The reason: Again, it comes back to soil moisture.
“It will be a critical piece in the spring,” Bollinger said. “But there might be some uncertainty as to how critical.”
It’s difficult to predict how much moisture the soil will soak up. But, it is an issue that has water managers holding out hope for more snow.
Ken Beck with the Pine River Irrigation District, which manages Vallecito Reservoir, said it will likely take snowpack reaching 130 to 150 percent of average levels to get the 125,400-acre-foot reservoir full again.
“We’re not out of the woods yet,” Beck said. “I don’t mean to seem pessimistic because we’re excited, but we want to be cautious because we have a long ways to go to fill it.”
Beck said other factors also cause water losses to reservoirs, such as desert dust deposited on snowpack during wind storms causing water to evaporate and runoff to occur earlier than normal. Wind itself can also cause water loss, Beck said, pulling the moisture out of the soil and dehydrating it.
As of Thursday, the U.S. Drought Monitor delisted nearly all of Southwest Colorado from the “exceptional drought” category, the center’s highest level. The region remains in the “extreme drought” category.
From the Nation Drought Mitigation Center (Claire Shield):
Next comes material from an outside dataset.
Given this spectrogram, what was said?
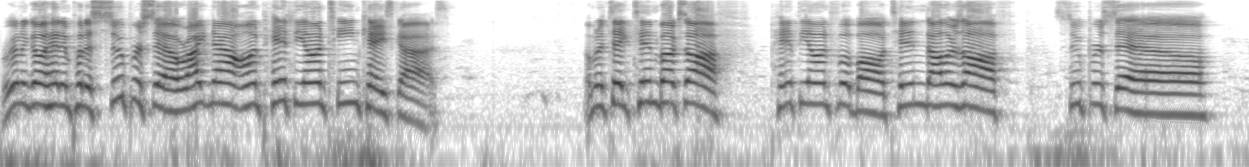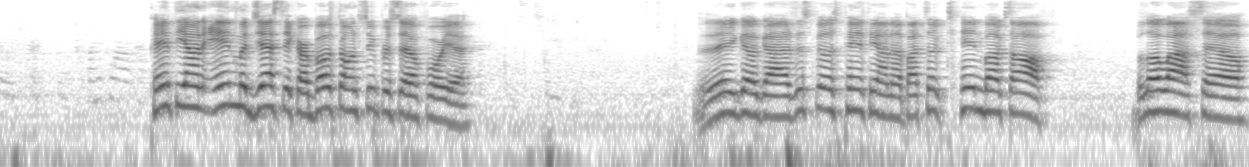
We're going to go ahead and put a super sale right now on Pantheon Team Case, guys. I'm going to take 10 bucks off. Pantheon Football, $10 off. Super sale. Pantheon and Majestic are both on super sale for you. There you go, guys. This fills Pantheon up. I took 10 bucks off. Blowout sale.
Precipitation surpluses and deficits were scattered across the West in January. Precipitation amounts ranged from 150 to over 300 percent of normal in pockets of Montana, Utah, western Arizona, northern New Mexico, northwestern and southern Nevada, and California, but were only 5 to 70 percent of normal in western Washington and Oregon, central Nevada, southern and eastern Arizona, and southern New Mexico, and in more isolated pockets of eastern Washington, eastern Oregon, Idaho, Montana, Utah, and California. A pocket in northern Montana saw the warmest temperatures during the month (8 to 10 degrees above normal) while a small area in eastern Utah saw the coolest temperatures (4 to 8 degrees below normal). The remainder of the region saw temperatures between 4 degrees above average and 4 degrees below average, with warmer than normal conditions generally found in Montana, Washington, Oregon, California, Nevada, and southwestern Idaho and cooler than normal conditions found in southwestern Montana, Idaho, Utah, Arizona, and New Mexico. One- and two-category drought degradation was found in parts of Idaho and Montana during January, but one- and two-category drought improvement was found in large areas of the remainder of the region, leading to the reduction of coverage of all drought categories. Moderate drought was reduced 12.03 percent to 41.22 percent and severe drought was reduced 10.10 percent to 17.12 percent. The area of the region in extreme drought at the end of the month was only 3.49 percent—less than half the area at the beginning of the month (8.35 percent). Exceptional drought was almost completely eradicated, covering only 0.39 percent of the region by the end of the month.